- Last Updated: 2:48 AM, July 20, 2012
- Posted: 12:42 AM, July 20, 2012
As if to prove the Garden’s Jim Dolan/Cablevision Era is one of wonder and blunder — using $100 bills to light exploding cigars — Monday, with Jeremy Lin just about gone, Dolan’s MSG Network aired this year’s Leap Day Cavs-Knicks game from Dolan’s Garden.
On a strange date, Feb. 29, the Knicks were in a strange place: Still in their extended, unintended Lin-led fun-run.
But it seemed it would end with a pfft. The Cavs were up 16, late first half, and the Knicks, with Carmelo Anthony and Amar’e Stoudemire both returned from injury, had reverted to “put it in the hands of the stars, clear-out ball.”
In fact, Anthony and Stoudemire combined to miss their first six shots, five of them jump shots. But in the second half, Lin, as if defying the NBA’s caste system, played the way he had the previous 12 games, which included a win over the Lakers without Anthony and Stoudemire.
With Lin pushing the ball, always looking inside, always dropping the clear hint to teammates not to run at, then stop in front of defenders, but to make them chase you, the Knicks exhausted Cleveland, ran them goofy.
And the Knicks jump-shooter who most benefitted was Steve Novak, Lin having forced the Cavs to gamble on not guarding Novak in order to try to reclaim the inside because Lin had turned the game into a two- and three-pass layup seminar.
If you must know, Lin played 33:22, shot 6-for-12, scored 19, had 13 assists, five rebounds (two offensive) and one turnover.
But what counted most was that the Knicks won, 120-103. That night, abandoning star-status-basketball, they outscored Cleveland 86-53! And the Garden went nuts.
And so, perhaps, we could view MSG’s choice of programming, Monday, as something of a going away present.
By far, the most frustrating part of the debate attached to Lin’s departure is that paid basketball experts choose to weigh and measure Lin as a stand-alone, individual act, as if he’s a bowler, an archer.
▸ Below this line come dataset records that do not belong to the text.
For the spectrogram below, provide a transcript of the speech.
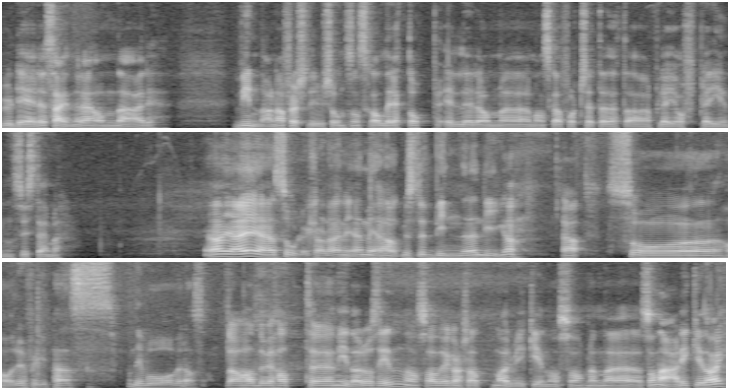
vurdere seinere, om det er vinneren av førstedivisjon som skal rette opp, eller om eh, man skal fortsette dette playoff, play-in-systemet. ja, jeg er soleklar der. Jeg mener Ja. at hvis du vinner en liga, Ja. så har du freepass på nivå over, altså. Da hadde vi hatt eh, Nidaros inn, og så hadde vi kanskje hatt Narvik inn også. Men eh, sånn er det ikke i dag.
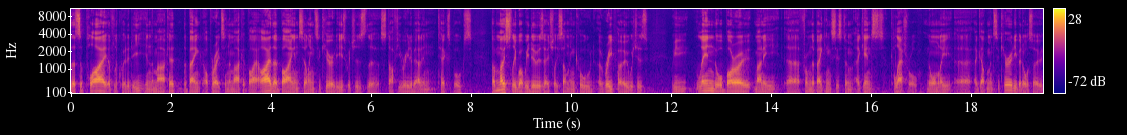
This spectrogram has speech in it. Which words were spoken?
the supply of liquidity in the market, the bank operates in the market by either buying and selling securities, which is the stuff you read about in textbooks, but mostly what we do is actually something called a repo, which is we lend or borrow money uh, from the banking system against collateral, normally uh, a government security, but also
The big picture is lost on them.
Lin wasn’t, by himself, all that special. There are a lot of Lins. Or could be. But they’ve been deemed unacceptable in an NBA stuck in no-better-idea, no-braver-idea duplication.
But if we’re to view Lin’s game as a concept, as a better idea for a team game that has been hijacked by stat-headed stars, frightened coaches, signature-model sneaker companies, NBA TV and marketing strategists, then open your eyes! How could you miss it!
In the case of ESPN’s Stephen A. Smith, who has been extended national and local NBA expert status — his initials could stand for Star Access Suck-up — he spent this week shouting and hollering faux-slick jive that, if believed, would’ve made one recall Lin as a feckless, fad, characterizing him as just “a marginal player.”Follow @NYPostsports